A biweekly publication for faculty and staff

Campus Defines Strategic Academic Focusing Strengths

October 7, 2014

An earlier issue of Panorama detailed the outstanding success we had this year in recruiting new faculty members to the University of California, Merced.

Every school  —  and practically every program — expanded its roster of ladder-rank faculty members. At the same time the campus was recruiting these outstanding individuals, we were heavily engaged in the deliberative process of Strategic Academic Focusing (SAF), an exercise that is drawing to a close and will provide very useful results.

I recently had the opportunity to discuss the status of SAF during a well-attended faculty forum.

The SAF process, which seeks to identify future areas in which to target strategic faculty hires, has engaged the entire academic community in a very productive way. Planning for the future, particularly the future characterized by the substantial programmatic growth anticipated at UC Merced, can be a creative and intellectually stimulating exercise. An equally important part of the SAF process, while perhaps not as intellectually stimulating, is the realistic analysis of the current status of the programs we hope to expand.      
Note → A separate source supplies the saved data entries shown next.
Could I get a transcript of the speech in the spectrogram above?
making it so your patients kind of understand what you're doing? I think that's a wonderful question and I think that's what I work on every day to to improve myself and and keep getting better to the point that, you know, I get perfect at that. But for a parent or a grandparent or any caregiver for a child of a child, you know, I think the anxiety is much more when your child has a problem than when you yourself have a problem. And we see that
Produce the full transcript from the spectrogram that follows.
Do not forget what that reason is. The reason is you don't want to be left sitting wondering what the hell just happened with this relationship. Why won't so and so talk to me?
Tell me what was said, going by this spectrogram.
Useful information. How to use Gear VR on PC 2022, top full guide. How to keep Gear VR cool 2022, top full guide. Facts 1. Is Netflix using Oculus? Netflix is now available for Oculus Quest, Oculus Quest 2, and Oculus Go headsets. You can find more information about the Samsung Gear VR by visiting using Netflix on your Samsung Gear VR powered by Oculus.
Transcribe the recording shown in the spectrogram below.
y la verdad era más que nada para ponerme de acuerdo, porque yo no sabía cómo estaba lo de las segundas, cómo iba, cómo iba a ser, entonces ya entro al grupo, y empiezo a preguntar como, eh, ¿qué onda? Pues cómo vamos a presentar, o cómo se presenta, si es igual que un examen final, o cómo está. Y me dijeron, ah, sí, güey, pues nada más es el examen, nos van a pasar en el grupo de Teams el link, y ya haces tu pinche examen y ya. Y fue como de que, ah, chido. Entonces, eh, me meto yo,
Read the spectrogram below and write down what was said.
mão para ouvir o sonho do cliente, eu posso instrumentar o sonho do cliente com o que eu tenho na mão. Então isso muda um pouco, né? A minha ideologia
These analyses have clearly shown which programs have been most successful in educating undergraduate and graduate students, in providing research support for graduate students, in sharing research results with graduate and undergraduate students in the classroom, and in achieving national and international recognition for these academic accomplishments.
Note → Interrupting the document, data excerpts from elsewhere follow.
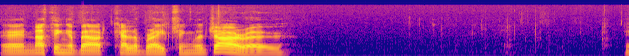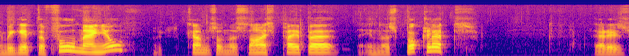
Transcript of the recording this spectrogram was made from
and nothing about calibrating the gyro. And we get the full manual, which comes on this nice paper in this booklet. That is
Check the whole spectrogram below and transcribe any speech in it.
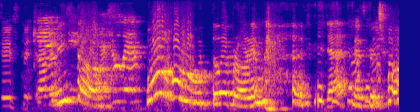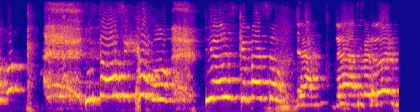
este, ¿Listo? Uh, tuve problemas. ¿Ya? ¿Me escuchó? Y estaba así como, Dios, ¿qué pasó? Ya, ya, perdón,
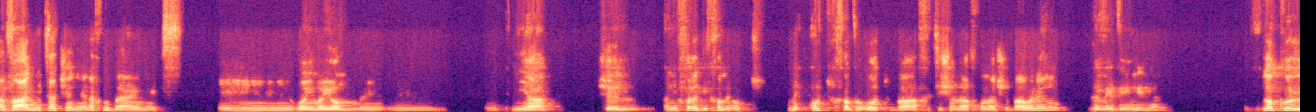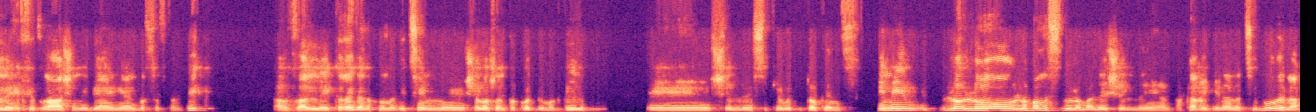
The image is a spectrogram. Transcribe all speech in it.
אבל מצד שני, אנחנו ב-INX רואים היום פנייה של, אני יכול להגיד לך מאות, מאות חברות בחצי שנה האחרונה שבאו אלינו ומביאים עניין. לא כל חברה שמביאה עניין בסוף תנפיק, אבל כרגע אנחנו מריצים שלוש הנפקות במקביל של Security Tokens, אם, לא, לא, לא במסלול המלא של הנפקה רגילה לציבור, אלא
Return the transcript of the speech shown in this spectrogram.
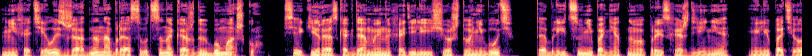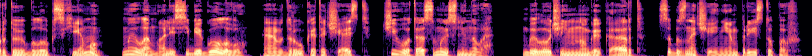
Не хотелось жадно набрасываться на каждую бумажку. Всякий раз, когда мы находили еще что-нибудь, таблицу непонятного происхождения или потертую блок-схему, мы ломали себе голову, а вдруг это часть чего-то осмысленного. Было очень много карт с обозначением приступов.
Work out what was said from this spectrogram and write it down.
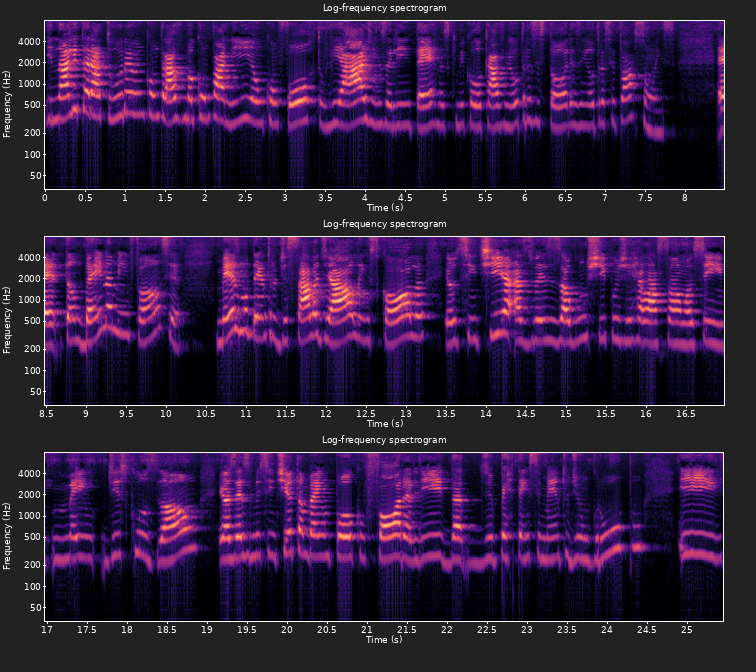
E na literatura eu encontrava uma companhia, um conforto, viagens ali internas que me colocavam em outras histórias, em outras situações. É, também na minha infância, mesmo dentro de sala de aula, em escola, eu sentia às vezes alguns tipos de relação assim, meio de exclusão. Eu às vezes me sentia também um pouco fora ali da, de pertencimento de um grupo e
As the disclaimer in the stockbroker TV commercial says, “Past performance is no guarantee of future success.” Nonetheless, it is logical that one would turn first to programs with clear demonstrated strength when trying to determine which areas are the best candidates for future expansion and growth.

Nearly a year of defining and refining areas of academic strength and interest has resulted in the identification of five thematic areas for UC Merced. We need to do further work to pinpoint specific strengths within these categories that are signature elements for the campus, but the broad areas include materials, sustainability, entrepreneurship, research for societal benefit and big data.
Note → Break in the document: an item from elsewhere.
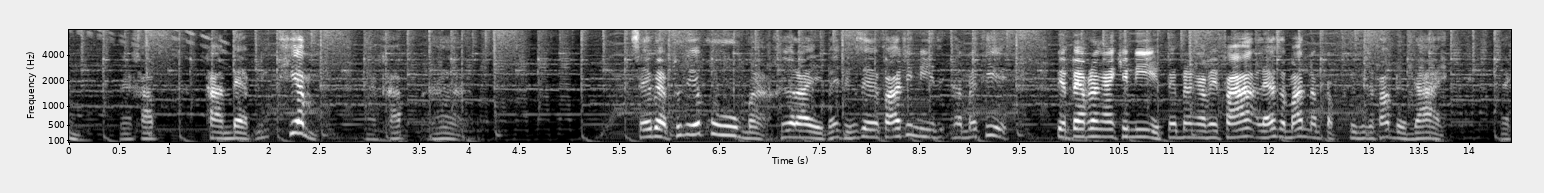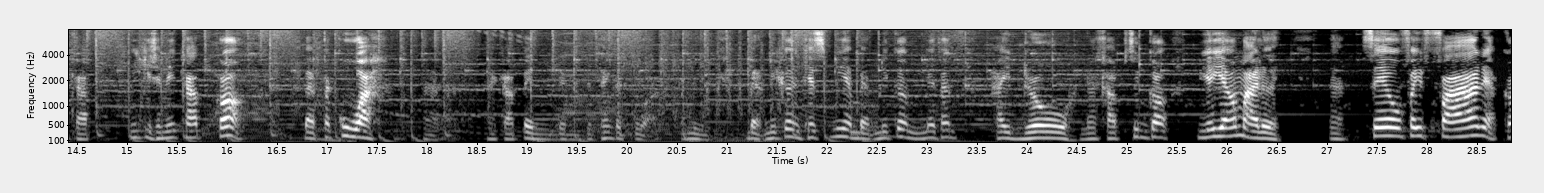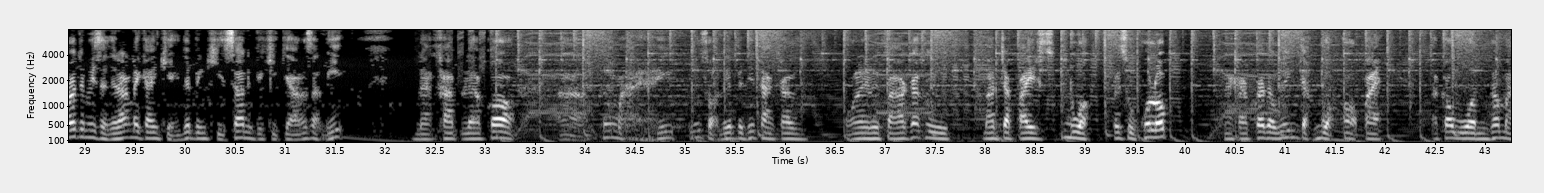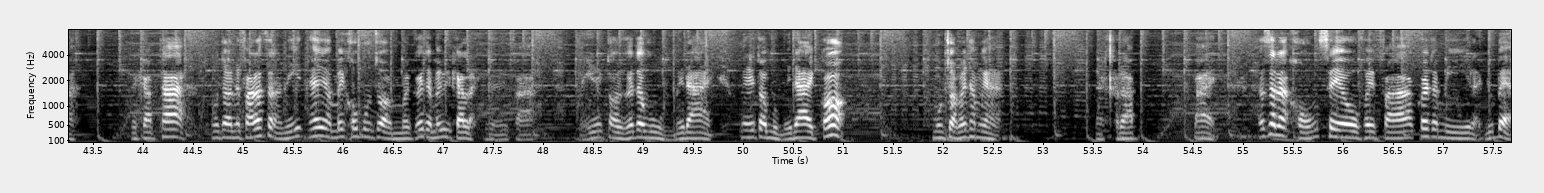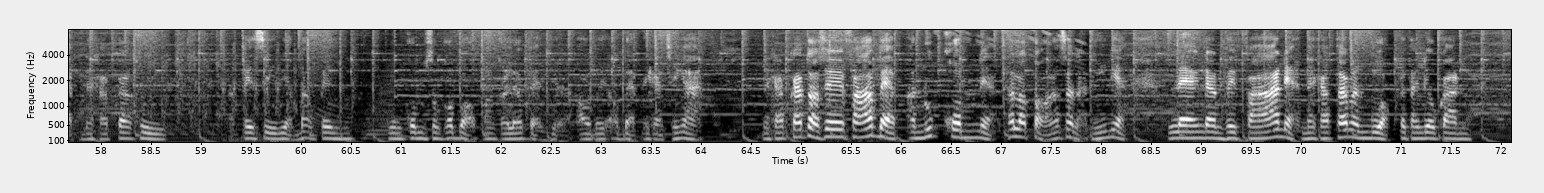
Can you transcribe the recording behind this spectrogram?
นะครับถ่านแบบลิเธียมนะครับเซลล์แบบทุติยภูมิคืออะไรหมายถึงเซลล์ไฟฟ้าที่มีทำหน้าที่เปลี่ยนแปลงพลังงานเคมีเป็นพลังงานไฟฟ้า แล้วสามารถนำกลับคืนสภาพเดิมได้นะครับมีกี่ชนิดครับก็แบบตะกัว นะครับเป็นเป็นเป็นแท่งตะกัวก็มีแบบนิกเกิลเคสเมียมแบบนิกเกิลเมทัลไฮโดรนะครับซึ่งก็มีเยอะแยะมากมายเลยนะเซลล์ไฟฟ้าเนี่ยก็จะมีสัญลักษณ์ในการเขียนจะเป็นขีดสั้นกับขีดยาวลักษณะนี้นะครับ แล้วก็เครื่องหมายลูกศรเนี่ยเป็นทิศทางการของแรงไฟฟ้าก็คือมันจะไปบวกไปสู่ขั้วลบนะครับก็จะวิ่งจากบวกออกไป แล้วก็วนเข้ามานะครับถ้าวงจรไฟฟ้าลักษณะนี้ถ้ายังไม่ครบวงจรมันก็จะไม่มีการไหลของไฟฟ้า อิเล็กตรอนก็จะหมุนไม่ได้เมื่ออิเล็กตรอนหมุนไม่ได้ก็วงจรไม่ทำงานนะครับไปลักษณะของเซลล์ไฟฟ้าก็จะมีหลายรูปแบบนะครับ ก็คือเป็นสี่เหลี่ยมบ้างเป็นวงกลมทรงกระบอกบ้างก็แล้วแต่เอาไปเอาแบบในการใช้งานนะครับการต่อเซลล์ไฟฟ้าแบบอนุกรมเนี่ยถ้าเราต่อลักษณะนี้เนี่ยแรงดันไฟฟ้าเนี่ยนะครับถ้ามันบวกไปทางเดียวกัน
In all cases, there are programs in each school that contribute to these broad research topics. The topics are interdisciplinary and collaborative, even as they simultaneously build on core strengths within individual graduate groups.

Over the course of the fall semester, facilitated conversations among faculty members will take place around each of these topics, so each theme becomes more tightly focused.

With this strategic plan in hand, future faculty hires will follow a straightforward process designed to grow these areas as well as to continue supporting the foundational elements of our academic programs.

If we follow these guiding principles throughout the course of the 2020 Project, UC Merced will further develop internationally recognized pillars of excellence that will be defining elements for the institution.